##### Exercise materials

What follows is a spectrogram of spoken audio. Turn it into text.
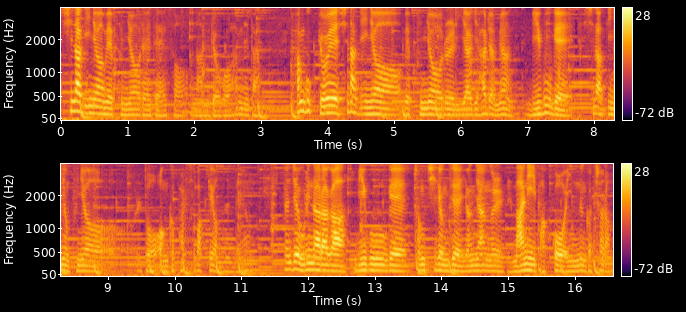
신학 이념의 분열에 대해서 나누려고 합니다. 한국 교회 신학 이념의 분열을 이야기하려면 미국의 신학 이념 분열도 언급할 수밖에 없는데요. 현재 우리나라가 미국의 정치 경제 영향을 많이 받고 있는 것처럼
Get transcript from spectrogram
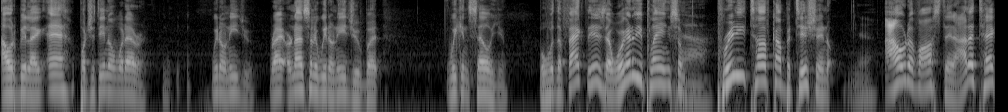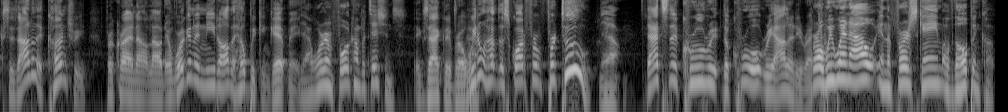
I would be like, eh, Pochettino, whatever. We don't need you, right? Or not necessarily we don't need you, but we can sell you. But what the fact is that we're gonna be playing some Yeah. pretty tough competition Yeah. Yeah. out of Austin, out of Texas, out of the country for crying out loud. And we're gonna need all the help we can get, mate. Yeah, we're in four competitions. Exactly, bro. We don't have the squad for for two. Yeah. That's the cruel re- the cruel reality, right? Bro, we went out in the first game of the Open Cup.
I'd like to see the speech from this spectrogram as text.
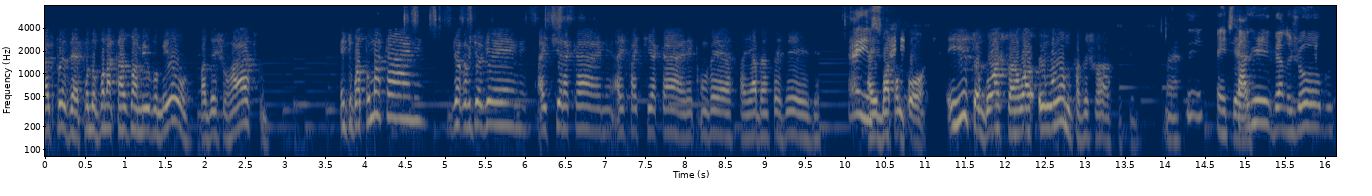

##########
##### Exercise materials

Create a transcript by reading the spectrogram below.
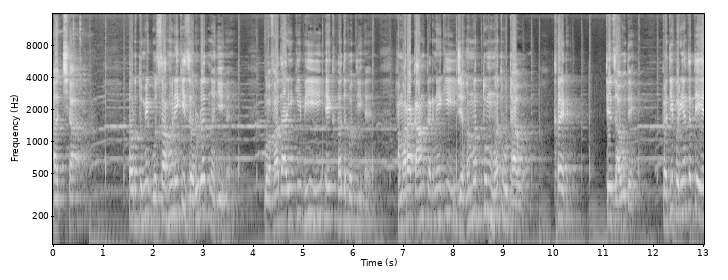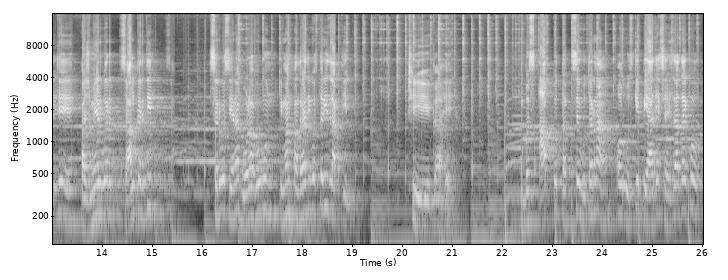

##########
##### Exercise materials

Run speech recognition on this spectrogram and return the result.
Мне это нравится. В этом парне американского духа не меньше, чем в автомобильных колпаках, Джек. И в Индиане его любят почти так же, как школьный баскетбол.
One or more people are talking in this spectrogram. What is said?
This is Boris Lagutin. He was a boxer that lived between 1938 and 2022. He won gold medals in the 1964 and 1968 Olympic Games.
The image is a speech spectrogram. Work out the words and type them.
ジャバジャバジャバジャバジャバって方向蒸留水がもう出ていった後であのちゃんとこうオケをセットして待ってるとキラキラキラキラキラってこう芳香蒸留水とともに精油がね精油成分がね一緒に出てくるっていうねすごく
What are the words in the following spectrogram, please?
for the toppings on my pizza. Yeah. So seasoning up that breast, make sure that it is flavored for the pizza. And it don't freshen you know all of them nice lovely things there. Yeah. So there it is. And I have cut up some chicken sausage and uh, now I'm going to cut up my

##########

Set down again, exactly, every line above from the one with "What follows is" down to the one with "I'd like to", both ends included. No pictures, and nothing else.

- [Response]
What follows is a spectrogram of spoken audio. Turn it into text.
신학 이념의 분열에 대해서 나누려고 합니다. 한국 교회 신학 이념의 분열을 이야기하려면 미국의 신학 이념 분열도 언급할 수밖에 없는데요. 현재 우리나라가 미국의 정치 경제 영향을 많이 받고 있는 것처럼
Get transcript from spectrogram
I would be like, eh, Pochettino, whatever. We don't need you, right? Or not necessarily we don't need you, but we can sell you. But what the fact is that we're gonna be playing some Yeah. pretty tough competition Yeah. Yeah. out of Austin, out of Texas, out of the country for crying out loud. And we're gonna need all the help we can get, mate. Yeah, we're in four competitions. Exactly, bro. We don't have the squad for for two. Yeah. That's the cruel re- the cruel reality, right? Bro, we went out in the first game of the Open Cup.
I'd like to see the speech from this spectrogram as text.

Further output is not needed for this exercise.